* **Exercise aim**
Faithfully repeat each entry below, minus the pictures.

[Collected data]
+-------+

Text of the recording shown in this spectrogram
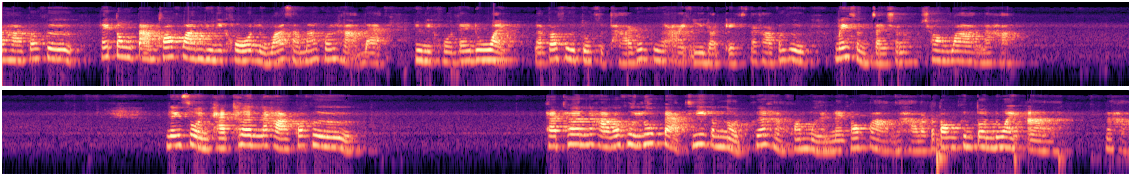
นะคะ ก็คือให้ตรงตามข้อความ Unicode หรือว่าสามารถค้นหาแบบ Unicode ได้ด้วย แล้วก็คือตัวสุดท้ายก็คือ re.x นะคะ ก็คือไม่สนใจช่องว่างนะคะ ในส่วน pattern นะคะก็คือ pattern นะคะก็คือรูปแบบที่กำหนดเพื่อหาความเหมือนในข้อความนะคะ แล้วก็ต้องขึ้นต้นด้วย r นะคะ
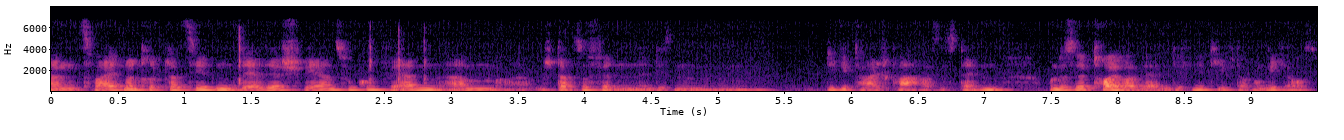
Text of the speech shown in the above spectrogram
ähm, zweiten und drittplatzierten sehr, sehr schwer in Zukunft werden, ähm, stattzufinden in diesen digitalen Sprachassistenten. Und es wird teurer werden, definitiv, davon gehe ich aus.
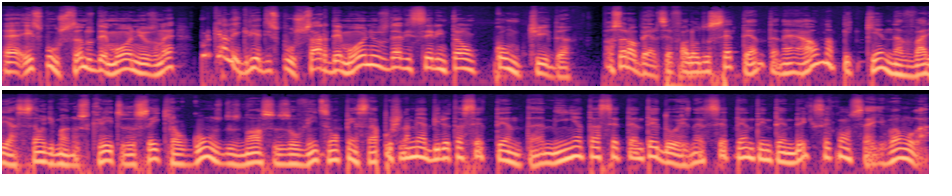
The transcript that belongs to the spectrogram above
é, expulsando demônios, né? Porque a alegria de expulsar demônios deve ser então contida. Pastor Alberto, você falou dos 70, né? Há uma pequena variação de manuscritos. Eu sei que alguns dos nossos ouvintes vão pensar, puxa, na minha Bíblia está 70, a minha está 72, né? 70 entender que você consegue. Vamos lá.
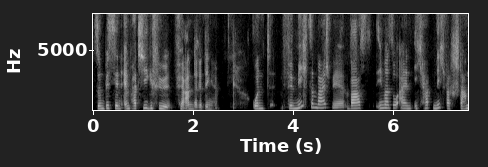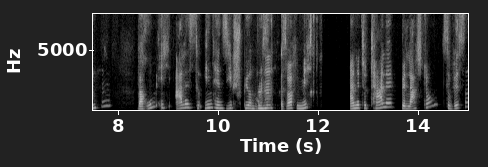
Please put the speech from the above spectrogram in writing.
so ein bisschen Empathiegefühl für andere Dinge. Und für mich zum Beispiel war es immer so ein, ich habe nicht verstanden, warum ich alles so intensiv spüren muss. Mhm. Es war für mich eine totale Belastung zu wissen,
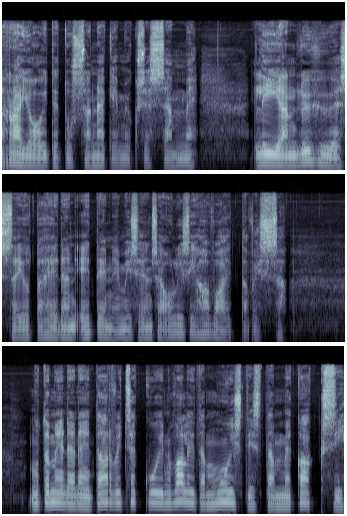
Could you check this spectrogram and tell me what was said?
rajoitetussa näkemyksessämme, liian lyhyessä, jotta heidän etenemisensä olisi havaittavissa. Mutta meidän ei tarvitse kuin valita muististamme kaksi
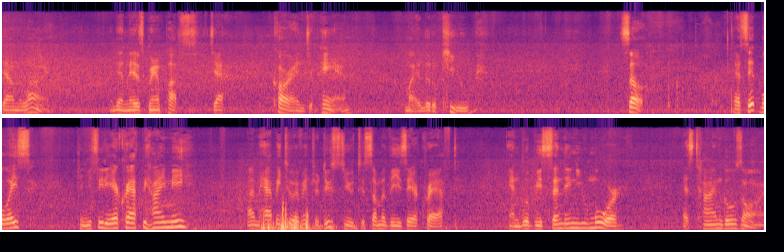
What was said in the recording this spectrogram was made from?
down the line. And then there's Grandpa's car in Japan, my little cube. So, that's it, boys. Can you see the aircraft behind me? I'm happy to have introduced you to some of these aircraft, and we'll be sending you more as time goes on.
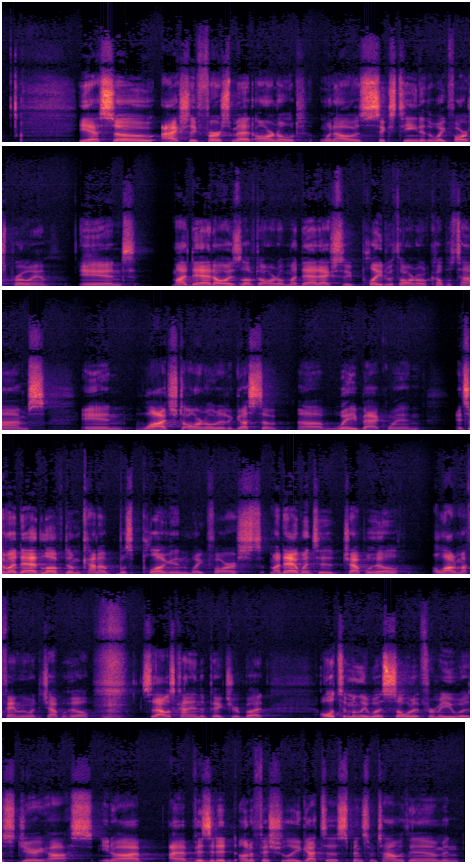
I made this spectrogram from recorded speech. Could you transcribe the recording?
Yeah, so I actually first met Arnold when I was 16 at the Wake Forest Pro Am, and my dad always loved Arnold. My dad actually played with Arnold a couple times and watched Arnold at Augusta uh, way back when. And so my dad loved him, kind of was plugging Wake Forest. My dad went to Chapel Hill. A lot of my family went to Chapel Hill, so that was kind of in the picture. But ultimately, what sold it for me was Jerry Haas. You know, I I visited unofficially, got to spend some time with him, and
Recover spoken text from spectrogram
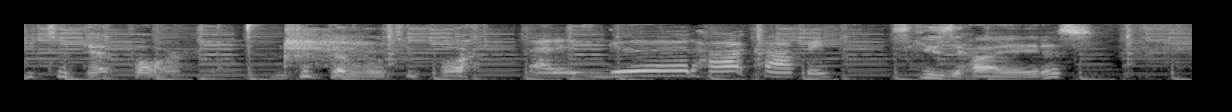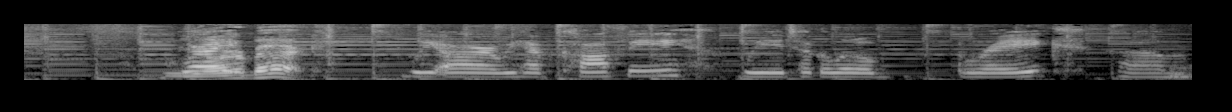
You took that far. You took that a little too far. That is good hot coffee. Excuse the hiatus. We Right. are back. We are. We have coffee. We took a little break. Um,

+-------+

* **Exercise answer**
Text of the recording shown in this spectrogram
นะคะ ก็คือให้ตรงตามข้อความ Unicode หรือว่าสามารถค้นหาแบบ Unicode ได้ด้วย แล้วก็คือตัวสุดท้ายก็คือ re.x นะคะ ก็คือไม่สนใจช่องว่างนะคะ ในส่วน pattern นะคะก็คือ pattern นะคะก็คือรูปแบบที่กำหนดเพื่อหาความเหมือนในข้อความนะคะ แล้วก็ต้องขึ้นต้นด้วย r นะคะ
Text of the speech shown in the above spectrogram
ähm, zweiten und drittplatzierten sehr, sehr schwer in Zukunft werden, ähm, stattzufinden in diesen digitalen Sprachassistenten. Und es wird teurer werden, definitiv, davon gehe ich aus.
The transcript that belongs to the spectrogram above
é, expulsando demônios, né? Porque a alegria de expulsar demônios deve ser então contida. Pastor Alberto, você falou dos 70, né? Há uma pequena variação de manuscritos. Eu sei que alguns dos nossos ouvintes vão pensar, puxa, na minha Bíblia está 70, a minha está 72, né? 70 entender que você consegue. Vamos lá.
Please put the speech from the above spectrogram in writing.
so ein bisschen Empathiegefühl für andere Dinge. Und für mich zum Beispiel war es immer so ein, ich habe nicht verstanden, warum ich alles so intensiv spüren muss. Mhm. Es war für mich eine totale Belastung zu wissen,
Could you check this spectrogram and tell me what was said?
rajoitetussa näkemyksessämme, liian lyhyessä, jotta heidän etenemisensä olisi havaittavissa. Mutta meidän ei tarvitse kuin valita muististamme kaksi
What was said in the recording this spectrogram was made from?
down the line. And then there's Grandpa's car in Japan, my little cube. So, that's it, boys. Can you see the aircraft behind me? I'm happy to have introduced you to some of these aircraft, and we'll be sending you more as time goes on.
I made this spectrogram from recorded speech. Could you transcribe the recording?
Yeah, so I actually first met Arnold when I was 16 at the Wake Forest Pro Am, and my dad always loved Arnold. My dad actually played with Arnold a couple times and watched Arnold at Augusta uh, way back when. And so my dad loved him, kind of was plugging Wake Forest. My dad went to Chapel Hill. A lot of my family went to Chapel Hill, so that was kind of in the picture. But ultimately, what sold it for me was Jerry Haas. You know, I I visited unofficially, got to spend some time with him, and
Recover spoken text from spectrogram
You took that far. You took that a little too far. That is good hot coffee. Excuse the hiatus. We Right. are back. We are. We have coffee. We took a little break. Um,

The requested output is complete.